• **Materials provided**
★ ★ ★ ★ ★
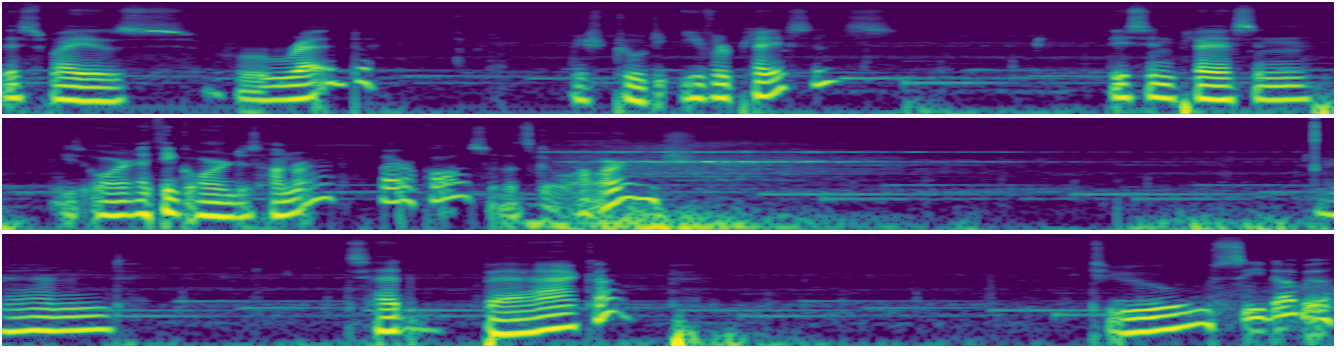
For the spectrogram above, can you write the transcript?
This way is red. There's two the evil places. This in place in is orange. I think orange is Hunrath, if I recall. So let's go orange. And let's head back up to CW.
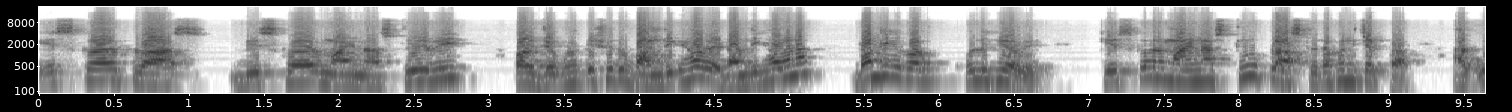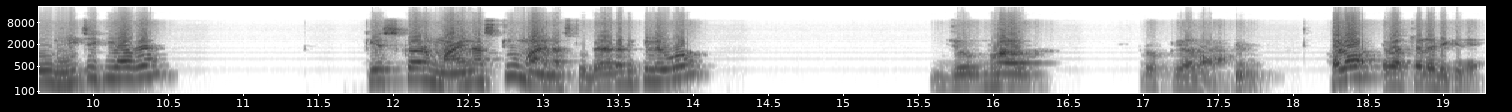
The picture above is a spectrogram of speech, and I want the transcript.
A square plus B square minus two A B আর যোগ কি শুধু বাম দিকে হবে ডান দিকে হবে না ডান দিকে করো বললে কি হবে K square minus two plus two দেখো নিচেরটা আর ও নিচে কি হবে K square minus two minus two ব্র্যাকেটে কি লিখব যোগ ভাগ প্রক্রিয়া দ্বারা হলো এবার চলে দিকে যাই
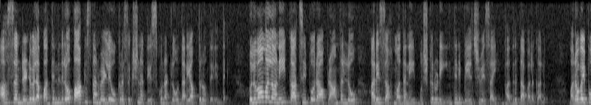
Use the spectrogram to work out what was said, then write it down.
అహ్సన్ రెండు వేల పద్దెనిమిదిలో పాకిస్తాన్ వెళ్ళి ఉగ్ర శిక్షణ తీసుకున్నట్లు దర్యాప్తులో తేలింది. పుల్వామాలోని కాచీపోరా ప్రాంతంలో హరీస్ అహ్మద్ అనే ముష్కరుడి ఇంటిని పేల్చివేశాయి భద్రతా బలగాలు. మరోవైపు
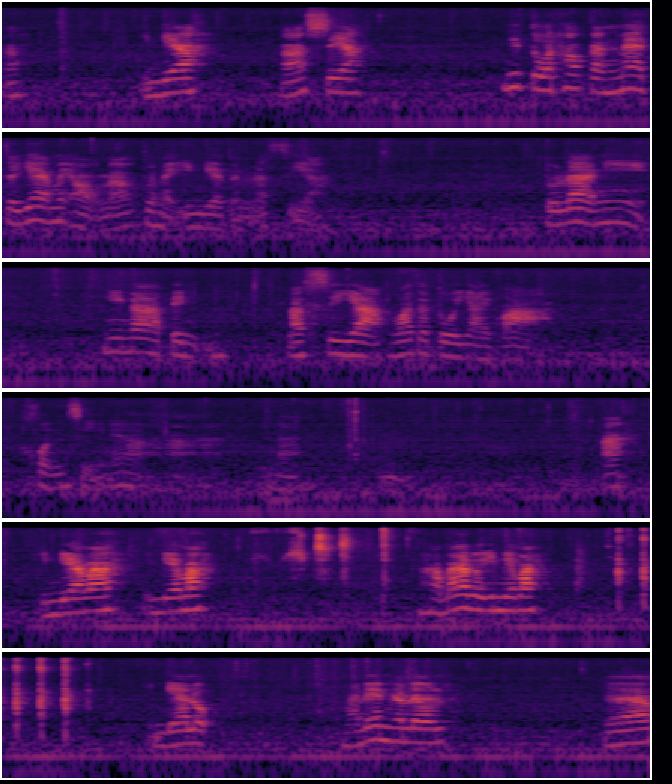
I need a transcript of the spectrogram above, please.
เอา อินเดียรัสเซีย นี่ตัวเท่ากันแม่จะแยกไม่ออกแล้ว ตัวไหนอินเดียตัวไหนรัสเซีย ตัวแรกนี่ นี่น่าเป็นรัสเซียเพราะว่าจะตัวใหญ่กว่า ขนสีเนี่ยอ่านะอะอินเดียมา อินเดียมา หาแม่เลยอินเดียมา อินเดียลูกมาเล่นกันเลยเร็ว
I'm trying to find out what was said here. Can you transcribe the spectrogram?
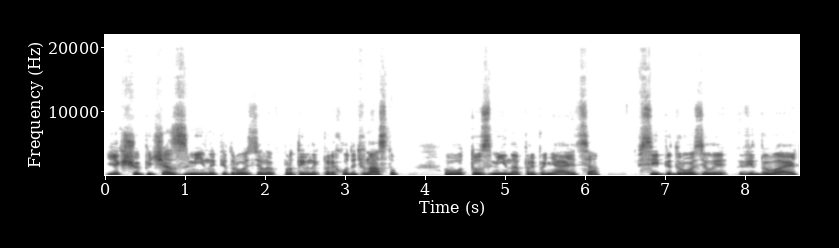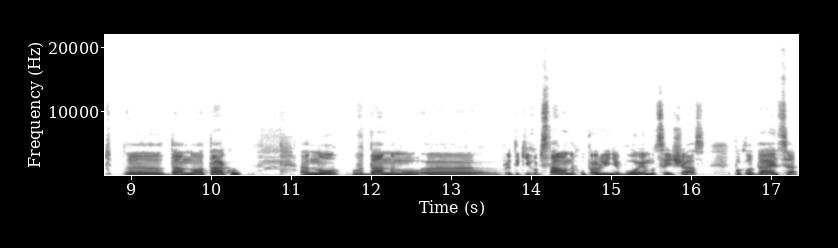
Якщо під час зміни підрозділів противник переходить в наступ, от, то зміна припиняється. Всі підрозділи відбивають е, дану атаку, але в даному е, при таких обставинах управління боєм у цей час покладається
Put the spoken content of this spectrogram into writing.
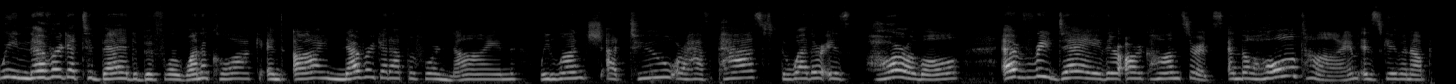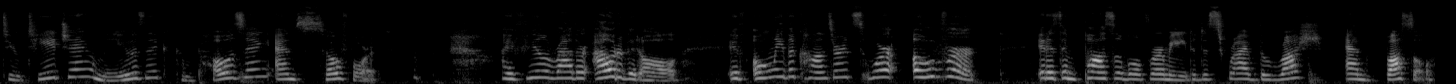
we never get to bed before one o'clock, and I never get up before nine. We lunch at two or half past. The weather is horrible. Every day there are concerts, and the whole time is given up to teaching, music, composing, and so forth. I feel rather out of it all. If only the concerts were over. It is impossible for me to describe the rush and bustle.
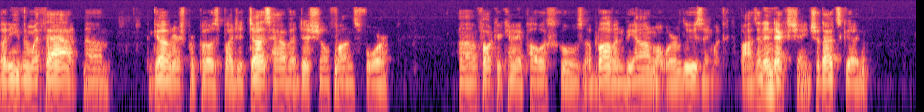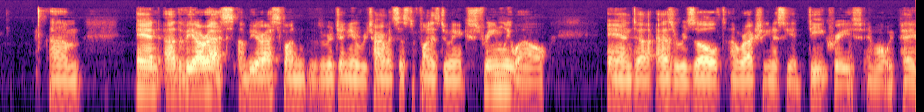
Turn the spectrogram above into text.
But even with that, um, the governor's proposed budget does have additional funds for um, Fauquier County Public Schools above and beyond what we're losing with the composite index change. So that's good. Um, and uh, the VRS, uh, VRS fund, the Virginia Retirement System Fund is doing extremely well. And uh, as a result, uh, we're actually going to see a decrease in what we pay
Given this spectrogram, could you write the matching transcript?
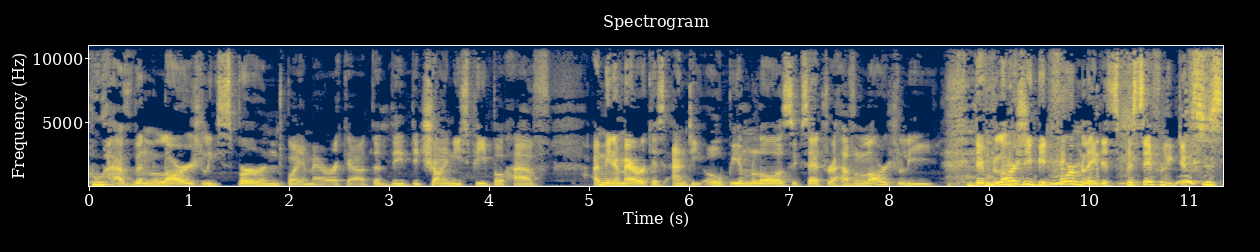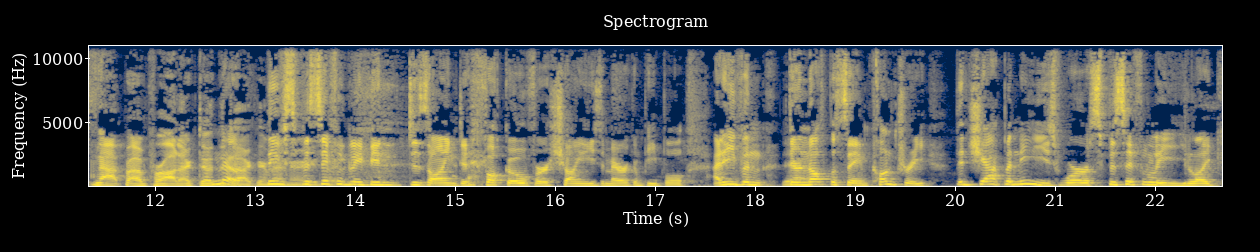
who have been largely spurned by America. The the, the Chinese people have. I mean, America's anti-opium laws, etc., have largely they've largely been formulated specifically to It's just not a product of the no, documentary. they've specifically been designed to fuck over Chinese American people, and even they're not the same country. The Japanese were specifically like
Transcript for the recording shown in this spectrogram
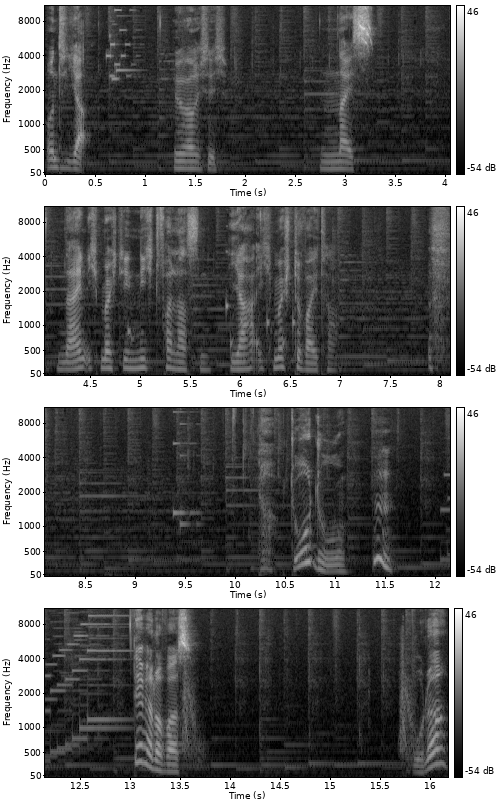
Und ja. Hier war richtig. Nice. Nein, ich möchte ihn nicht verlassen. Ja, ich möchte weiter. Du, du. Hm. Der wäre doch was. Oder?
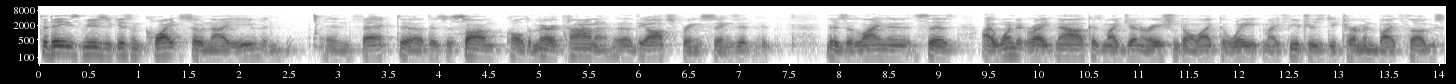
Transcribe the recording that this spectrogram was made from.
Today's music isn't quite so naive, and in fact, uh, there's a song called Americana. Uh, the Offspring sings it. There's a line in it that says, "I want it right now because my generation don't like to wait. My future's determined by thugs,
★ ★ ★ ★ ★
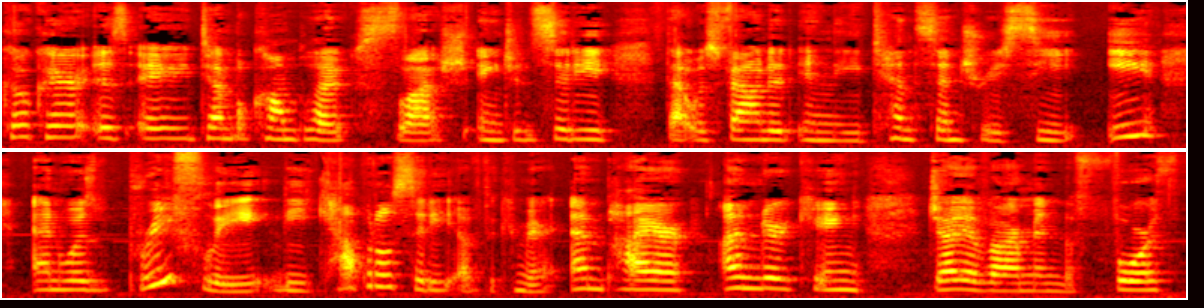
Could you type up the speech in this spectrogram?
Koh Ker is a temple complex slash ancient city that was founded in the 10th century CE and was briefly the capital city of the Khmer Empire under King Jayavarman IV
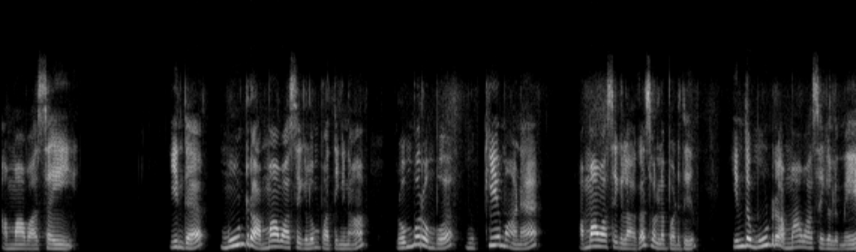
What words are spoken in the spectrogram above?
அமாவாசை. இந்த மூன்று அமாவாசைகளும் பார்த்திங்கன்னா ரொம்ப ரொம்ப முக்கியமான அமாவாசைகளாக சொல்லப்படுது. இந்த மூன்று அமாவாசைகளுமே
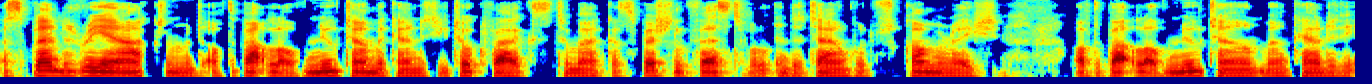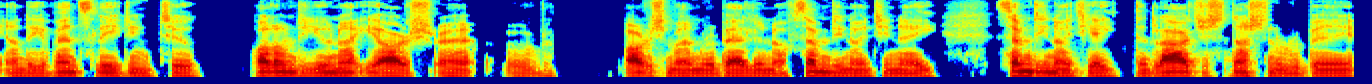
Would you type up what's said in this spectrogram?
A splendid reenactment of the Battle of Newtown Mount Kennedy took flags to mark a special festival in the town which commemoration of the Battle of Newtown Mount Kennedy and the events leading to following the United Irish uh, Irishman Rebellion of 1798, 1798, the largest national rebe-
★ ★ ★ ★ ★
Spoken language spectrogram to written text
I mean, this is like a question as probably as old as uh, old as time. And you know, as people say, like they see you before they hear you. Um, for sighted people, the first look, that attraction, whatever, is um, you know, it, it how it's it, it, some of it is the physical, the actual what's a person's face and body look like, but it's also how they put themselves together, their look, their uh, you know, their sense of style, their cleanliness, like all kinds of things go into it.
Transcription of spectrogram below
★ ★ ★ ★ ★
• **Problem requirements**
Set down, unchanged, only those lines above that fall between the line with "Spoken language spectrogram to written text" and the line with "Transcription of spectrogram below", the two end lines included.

• **Result**
Spoken language spectrogram to written text
I mean, this is like a question as probably as old as uh, old as time. And you know, as people say, like they see you before they hear you. Um, for sighted people, the first look, that attraction, whatever, is um, you know, it, it how it's it, it, some of it is the physical, the actual what's a person's face and body look like, but it's also how they put themselves together, their look, their uh, you know, their sense of style, their cleanliness, like all kinds of things go into it.
Transcription of spectrogram below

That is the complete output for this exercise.